CdeBaca characterized the move as trading green space for housing and commerce so close to a newly widened Interstate 70 that it would amount to environmental injustice. Her ballot measure would have defended minorities by curbing development that could potentially displace low-income residents and people of color, she said.
“They are being pushed out as the neighborhood as it is right now — and that is without the neighborhood being sliced up and sold off at market rate,” CdeBaca said.
She claimed Westside, which bought the land for $24 million with the city as an intermediary, is getting a “sweetheart deal” because it’s likely worth $1 billion.
Tash Mitchell told city council members that she sides with CdeBaca and SOS, or Save Open Space Denver, an organization fighting to keep the conservation easement.
“From experience, I know the healing power of natural and outdoor spaces, especially in these times,” said Mitchell, who has served on the Denver Parks and Recreation Advisory Board.
Others argue that development does not preempt open space — that a plot of land the size of an 18-hole golf course allows plenty of room for parks and other stuff that can propel the neighborhood forward.
Wayne Vaden grew up in Park Hill and now owns a law firm in the neighborhood. He longs for a place where grocery stores, dry cleaners and everything else you might need is a short walk, drive or train ride away.
“My mom goes to church. If we’re letting our community thrive along with everybody else, I would love for her to get out of church and be able to drive across the street, get her groceries and go home,” Vaden said. “She can’t do that.”
Norman Harris, grandson to the late Five Points legend Norman Harris Sr., owns a house in Park Hill and says he’s fighting for a neighborhood process that puts neighborhood residents, not the opinions of the entire electorate, front-and-center. He sees potential for Black-owned businesses in a neighborhood that lost a lot of local businesses when the Holly shopping center crumbled in a gang-related arson and “urban renewal” turned the Dhalia commercial center into a health campus.
Harris started the Denver Smart Growth Initiative. He wants to see housing and commerce reignite Northeast Park Hill.
“I certainly think that the land has a lot of potential to serve the community in so many different ways,” Harris told Denverite. “One challenge that we have in our city that I think everyone admits is that we don’t have enough housing, affordable housing. So if we could find outcomes that provide solutions for housing, for building wealth, for the health of our city and the health of our children, I think we definitely have to explore that.”
Westside has verbally committed to a minimum of 60 acres of park space and a thorough neighborhood-led process for any development before deciding what’s built, similar to the process of other massive infill projects, like River Mile on the Elitch Gardens site. The golf course site could include affordable housing minimums and other community benefits to make the neighborhood inclusive, said Kenneth Ho with Westside.

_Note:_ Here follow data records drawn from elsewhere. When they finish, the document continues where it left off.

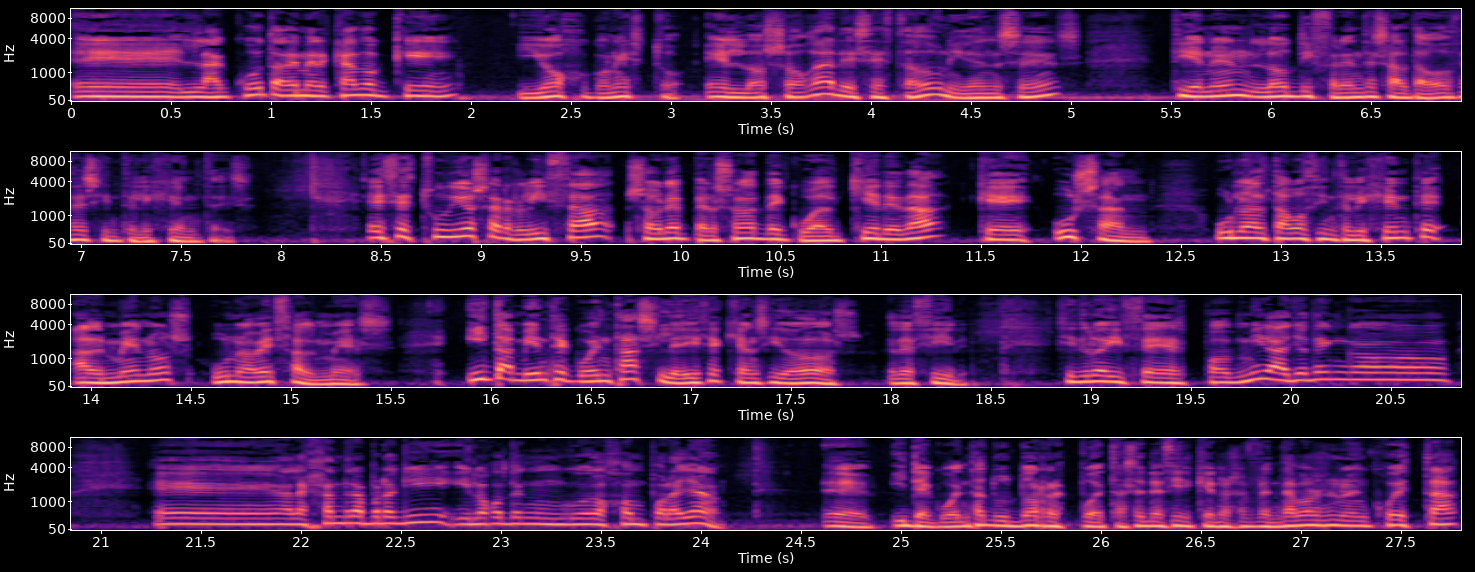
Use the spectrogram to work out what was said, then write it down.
eh, la cuota de mercado que, y ojo con esto, en los hogares estadounidenses tienen los diferentes altavoces inteligentes. Este estudio se realiza sobre personas de cualquier edad que usan un altavoz inteligente al menos una vez al mes. Y también te cuenta si le dices que han sido dos. Es decir, si tú le dices, pues mira, yo tengo eh, Alejandra por aquí y luego tengo un Google Home por allá. Eh, y te cuenta tus dos respuestas. Es decir, que nos enfrentamos en una encuesta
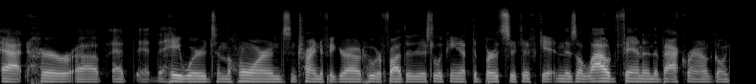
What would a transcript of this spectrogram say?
at her uh, at, at the Haywards and the Hornes and trying to figure out who her father is, looking at the birth certificate, and there's a loud fan in the background going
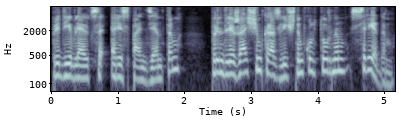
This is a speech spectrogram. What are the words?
предъявляются респондентам, принадлежащим к различным культурным средам.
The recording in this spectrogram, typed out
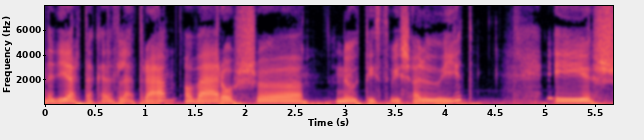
egy értekezletre a város nőtisztviselőit, és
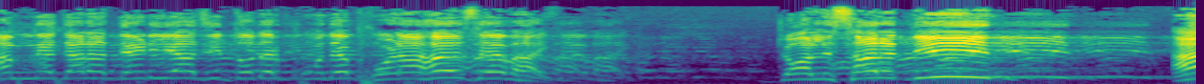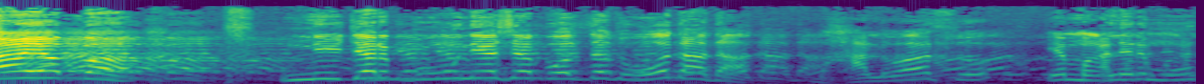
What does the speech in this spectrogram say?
সামনে যারা দাঁড়িয়ে আছি তোদের পোঁদে ফোড়া হয়েছে ভাই জলসার দিন আয় আব্বা নিজের বোন এসে বলতে ও দাদা ভালো আছো এ মালের মুখ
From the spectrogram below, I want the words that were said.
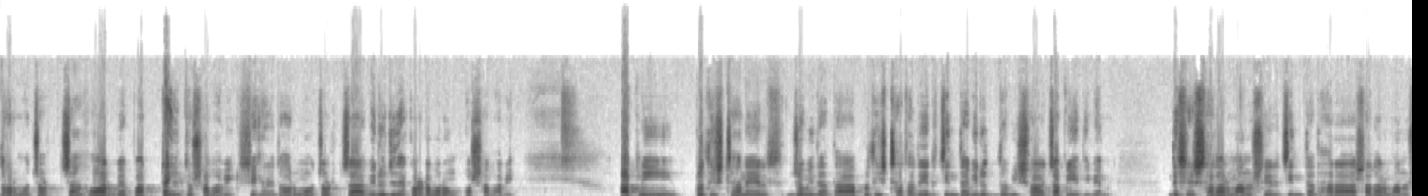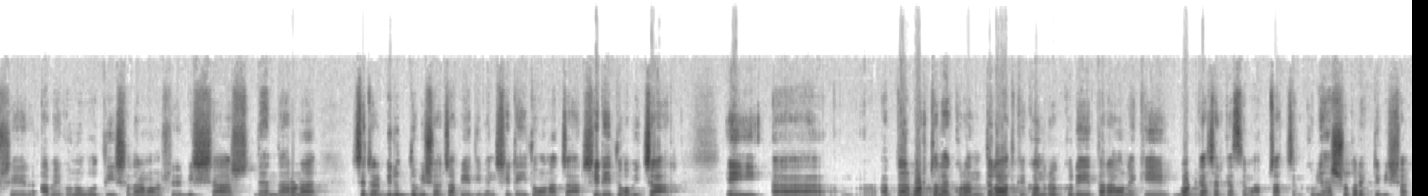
ধর্মচর্চা হওয়ার ব্যাপারটাই তো স্বাভাবিক। সেখানে ধর্মচর্চা বিরোধিতা করাটা বরং অস্বাভাবিক। আপনি প্রতিষ্ঠানের জমিদাতা, প্রতিষ্ঠাতাদের চিন্তা বিরুদ্ধ বিষয় চাপিয়ে দিবেন। দেশের সাধারণ মানুষের চিন্তাধারা, সাধারণ মানুষের আবেগ অনুভূতি, সাধারণ মানুষের বিশ্বাস, ধ্যান ধারণা, সেটার বিরুদ্ধ বিষয় চাপিয়ে দিবেন। সেটাই তো অনাচার, সেটাই তো অবিচার। এই আপনার বটতলা কোরআন তেলাওয়াতকে কেন্দ্র করে তারা অনেকে বটগাছের কাছে মাপ চাচ্ছেন। খুবই হাস্যকর একটি বিষয়।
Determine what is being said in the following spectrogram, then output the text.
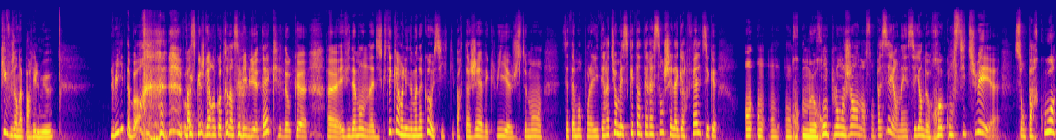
qui vous en a parlé le mieux? Lui, d'abord, parce que je l'ai rencontré dans sa bibliothèque. Donc, euh, euh, évidemment, on en a discuté. Caroline de Monaco aussi, qui partageait avec lui, euh, justement, cet amour pour la littérature. Mais ce qui est intéressant chez Lagerfeld, c'est que en, en- en- me replongeant dans son passé, en essayant de reconstituer son parcours,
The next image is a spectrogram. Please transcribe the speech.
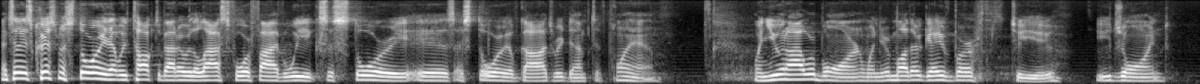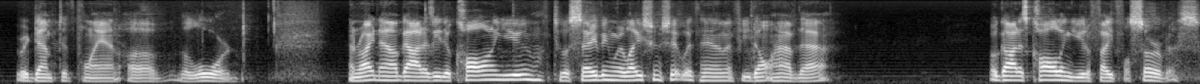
And so, this Christmas story that we've talked about over the last four or five weeks, a story is a story of God's redemptive plan. When you and I were born, when your mother gave birth to you, you joined redemptive plan of the Lord. And right now, God is either calling you to a saving relationship with Him if you don't have that, or God is calling you to faithful service.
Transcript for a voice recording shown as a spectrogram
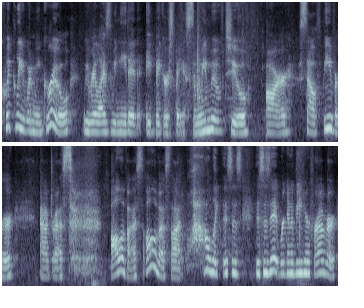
quickly when we grew we realized we needed a bigger space. And we moved to our south beaver address. All of us all of us thought wow like this is this is it. We're to be here forever.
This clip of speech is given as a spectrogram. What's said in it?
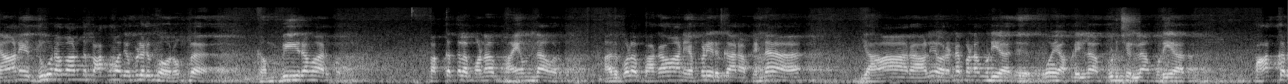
யானையை தூரமாக இருந்து பார்க்கும்போது எப்படி இருக்கும்? ரொம்ப கம்பீரமாக இருக்கும். பக்கத்தில் போனால் பயம்தான் வரும். அதுபோல் பகவான் எப்படி இருக்கார் அப்படின்னா யாராலையும் அவர் என்ன பண்ண முடியாது. போய் அப்படிலாம் பிடிச்சிடலாம் முடியாது. பார்க்குற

Council members voted 10 to 3 to demote the bill to committee, ending its chances of getting on the November ballot but not its chances of getting on the ballot in 2021. Council members Amanda Sawyer, Robin Kniech and CdeBaca voted against punting the bill. Council members Stacie Gilmore, Debbie Ortega, Chris Hinds, Jamie Torres, Amanda Sandoval, Kendra Black, Jolon Clark, Paul Kashmann, Kevin Flynn and Herndon voted to refer the bill back to committee.
No matter what’s planned, elected city councilmembers till hold the keys. They’ll have to amend the easement, rezone the property, and approve a small area plan before anything happens.